- Power: 64-66% of FTP
- Heart Rate: 72-74% of your max heart rate
- Feel: 3 out of 10
IRONMAN Run Pace
Did you realise that by the time you start the marathon run in an IRONMAN triathlon, you’ll have already been racing for between 5 hours 30 and 12-hours? You’ll be very tired and low on energy before you even start. And your pacing strategy needs to reflect that. An IRONMAN marathon is not like a normal marathon. The best outcome you can realistically expect is to maintain an easy or steady pace throughout.
For many people, a walk-run strategy is the best way to pace an IRONMAN run. Taking structured walk-breaks from the start can help you gain control over your fatigue levels. According to numerous surveys, you’ll also run up to 13 minutes faster for a marathon. For more information on marathon run/walk strategies click here.
To gauge your intensity on the run, use a combination of heart rate, pace and “feel”. None of these measures are completely reliable in isolation, because there are so many things that can affect them – such as wind direction, gradient and cardiac drift (an increase in heart rate due to heat stress).
So bearing that in mind, here’s how to set yourself a realistic pacing plan, using three different measures…
IRONMAN Run Heart Rate
You should start your Ironman run at 65 to 70% of your maximal heart rate. For example, if your max heart rate is 170 beats per minute, start running at 110-120 beats. Sounds too low, right? Keep this up until halfway and then you can increase your pace slightly if you feel fresh enough (but the chances are you won’t). You may even need to run/walk in order to keep your HR down.
IRONMAN Run Pace/Speed
If you know your threshold running pace (your current 1-hour race pace) you can use our online training zone calculator to estimate your IRONMAN run pace. Your IRONMAN run pace is at the lower end of Zone 2 or even into your Zone 1 pace. For example, if your threshold pace was 7:30 min/mile, your realistic IRONMAN pace would be around 9:25 min/mile. Although it depends on the route and conditions. You can test your threshold running pace here.
IRONMAN Run Perceived Exertion
Based on perceived exertion, your IRONMAN race pace should feel like a 2 or 2.5 out of 10 on the intensity scale.
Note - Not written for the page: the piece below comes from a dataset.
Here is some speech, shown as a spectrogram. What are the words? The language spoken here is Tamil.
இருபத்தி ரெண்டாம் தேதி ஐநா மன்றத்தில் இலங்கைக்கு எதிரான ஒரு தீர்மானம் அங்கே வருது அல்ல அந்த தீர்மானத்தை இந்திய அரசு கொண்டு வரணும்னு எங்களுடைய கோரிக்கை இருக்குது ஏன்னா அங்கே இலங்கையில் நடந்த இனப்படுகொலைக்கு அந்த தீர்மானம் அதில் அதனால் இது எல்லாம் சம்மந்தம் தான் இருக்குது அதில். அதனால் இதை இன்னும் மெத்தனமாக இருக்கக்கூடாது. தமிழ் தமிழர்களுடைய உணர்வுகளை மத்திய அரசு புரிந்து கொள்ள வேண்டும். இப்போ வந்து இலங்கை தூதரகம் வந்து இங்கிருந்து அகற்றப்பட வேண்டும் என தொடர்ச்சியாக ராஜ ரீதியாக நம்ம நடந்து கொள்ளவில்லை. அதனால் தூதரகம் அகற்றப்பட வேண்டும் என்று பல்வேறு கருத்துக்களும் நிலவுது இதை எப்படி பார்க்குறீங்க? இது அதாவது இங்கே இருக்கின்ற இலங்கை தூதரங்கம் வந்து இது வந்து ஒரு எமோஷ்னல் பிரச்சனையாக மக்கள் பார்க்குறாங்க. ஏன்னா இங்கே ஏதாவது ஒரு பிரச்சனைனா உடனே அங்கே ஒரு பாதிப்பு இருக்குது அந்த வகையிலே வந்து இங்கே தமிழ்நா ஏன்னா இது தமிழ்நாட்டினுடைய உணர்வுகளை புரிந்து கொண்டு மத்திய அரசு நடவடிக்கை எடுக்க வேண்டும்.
With 10 being your hardest effort. On a good day this might be described as being an “Easy” pace.
In this guide we’ve described how to pace the swim, bike and run sections of an IRONMAN 140.6. The take-home message is that economy and intelligent pacing are the best ways to succeed. Don’t leave it to chance or make it up on the day – measure your fitness and then devise yourself a pacing plan. It’s a seriously long event and your pacing strategy needs to reflect that.
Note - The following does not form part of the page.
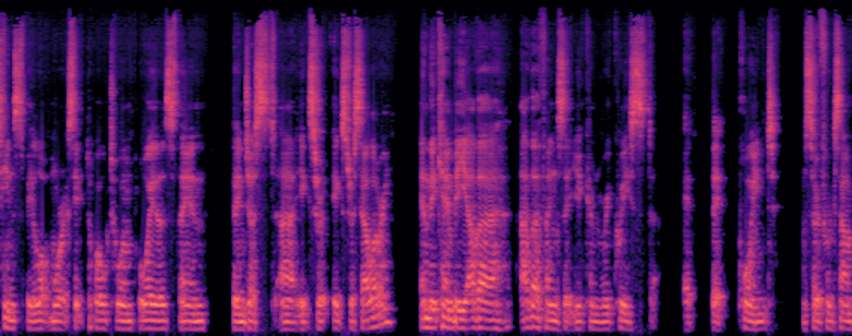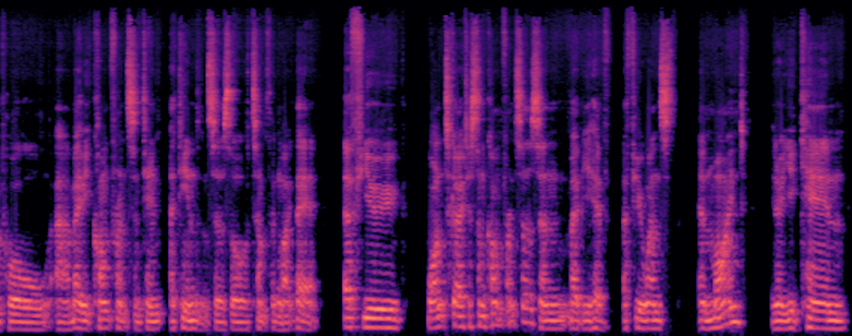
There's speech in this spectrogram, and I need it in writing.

Good luck with your training,
P.S: For more help, preview our IRONMAN 140.6 Training Plans with email support and fitness tests built-in.
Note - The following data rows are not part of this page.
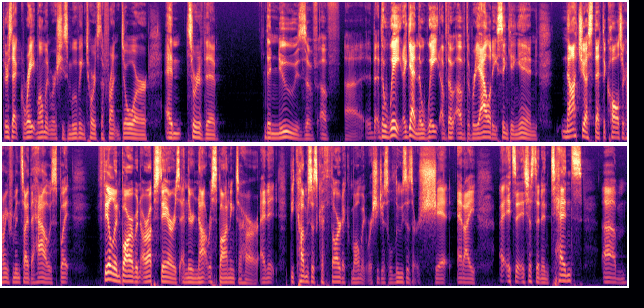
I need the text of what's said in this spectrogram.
There's that great moment where she's moving towards the front door and sort of the the news of of uh, the, the weight again the weight of the of the reality sinking in not just that the calls are coming from inside the house but Phil and Barb are upstairs and they're not responding to her and it becomes this cathartic moment where she just loses her shit and I it's a, it's just an intense um,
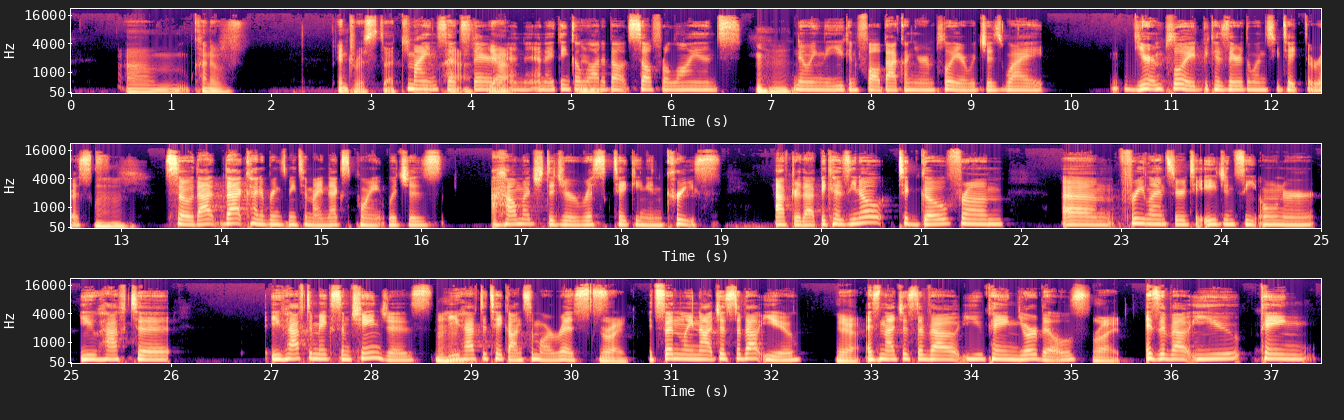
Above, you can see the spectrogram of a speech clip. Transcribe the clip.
um, kind of interests that you Mindsets have. there. Yeah. And, and I think a Yeah. lot about self reliance, Mhm. knowing that you can fall back on your employer, which is why you're employed because they're the ones who take the risks. Mhm. So that that kind of brings me to my next point, which is how much did your risk taking increase after that? Because you know, to go from um, freelancer to agency owner, you have to you have to make some changes. You Mhm. have to take on some more risks. Right. It's suddenly not just about you. Yeah. It's not just about you paying your bills. Right. It's about you paying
P.P.S: If you found this blog useful, follow us on Instagram, where we post regular training tips: @myprocoach_